Lyrics: All of the lyrics were written by vocalist/frontman and founding member Jamey Jasta. I really like Jamey Jasta in the realm of hardcore/metalcore vocalists because his voice is super aggressive but you don't necessarily have to look the lyrics up online to understand what he's saying. Considering that he has been doing this for almost 20 years, and knowing that this type of vocal is really rough on your natural equipment, he puts in a really commendable performance on the album. His performance was pretty solid from beginning to end on the album.
The lyrics from "The Divinity Of Purpose" do get into the realm of being a little cheesy from time to time, but I don't hear many bands anywhere in the metal genres where their lyrics don't get a little cheesy occasionally.
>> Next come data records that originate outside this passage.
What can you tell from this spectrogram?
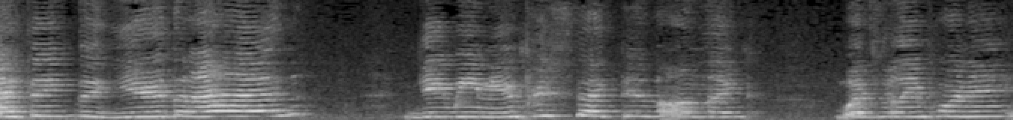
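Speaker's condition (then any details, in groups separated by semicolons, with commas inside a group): Cerebral palsy; able to talk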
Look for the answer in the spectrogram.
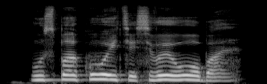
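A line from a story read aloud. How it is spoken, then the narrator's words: Tired. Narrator (Russian): устало сказала я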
I do like that Hatebreed is saying something with their lyrics even if the message isn't complex. As a sample of their lyrics, here are some of the lyrics from their song "Honor Never Dies": "Sometimes standing for what you believe/ Means standing alone/ Sometimes standing for what you believe/ Means standing alone/ When the limelight grows dim/ And our heroes fade away/ Some men still fight silent battles until their final days/ Some will be forgotten having no one know their names/ But I stand here grateful for the courage that they gave/ I am just a son/ A brother, a father and a friend/ No more, not any less/ I am just another man still fighting/ But I wouldnt be here if I wasnt taught that/ Honor never dies/ When your heart is questioned/ There are hearts with hope still beating/ Waiting for footsteps that might not come/ Born with nothing just a weight to carry through life/ And the journey they are on." // 7
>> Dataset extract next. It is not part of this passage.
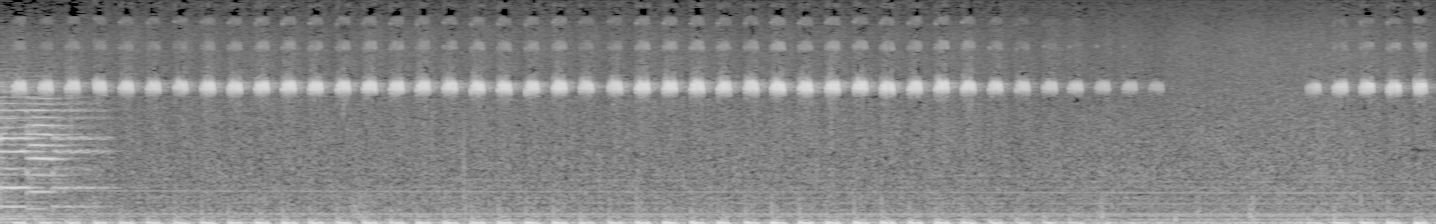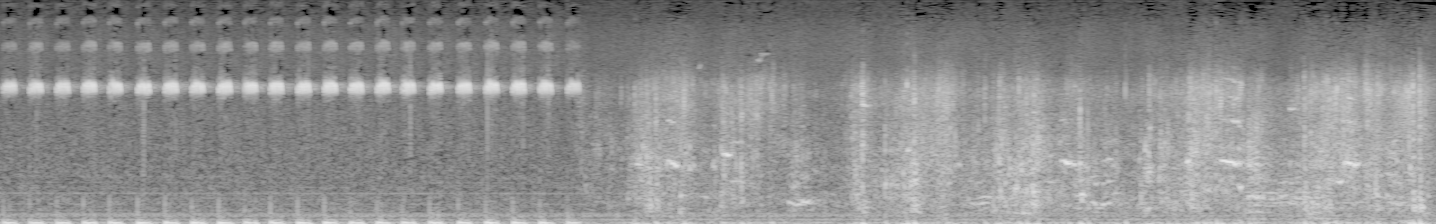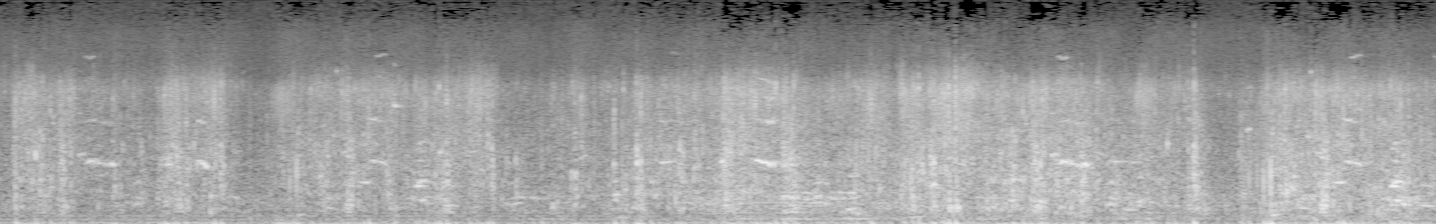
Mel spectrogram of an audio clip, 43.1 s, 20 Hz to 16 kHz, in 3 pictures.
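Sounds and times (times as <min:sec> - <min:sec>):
water splashing and sloshing: 0:00.0 - 0:10.8, 0:19.2 - 0:43.0
cricket chirping: 0:00.0 - 0:11.7, 0:13.0 - 0:36.7.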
Overall Impression: What I like about Hatebreed is while they were originally one of the first metalcore bands they have maintained their own individual sound. There is something about their music that somehow makes them sound more aggressive and raw than a lot of their modern day contemporaries. This album is about getting you pumped up and I can definitely see this being used for motivation while weight training or whatnot. My favorite song would probably be "Honor Never Dies", though I do like about 90% of the album. My least favorite song on the album is definitely "Idolized And Vilified", but I can't explain why I don't like the song and I especially don't like it book-ending the album. At the end of the day, I feel like this was a worthwhile purchase and I can really dig what Hatebreed is doing. While I have never seen them live, I can only imagine that their shows are insane. // 8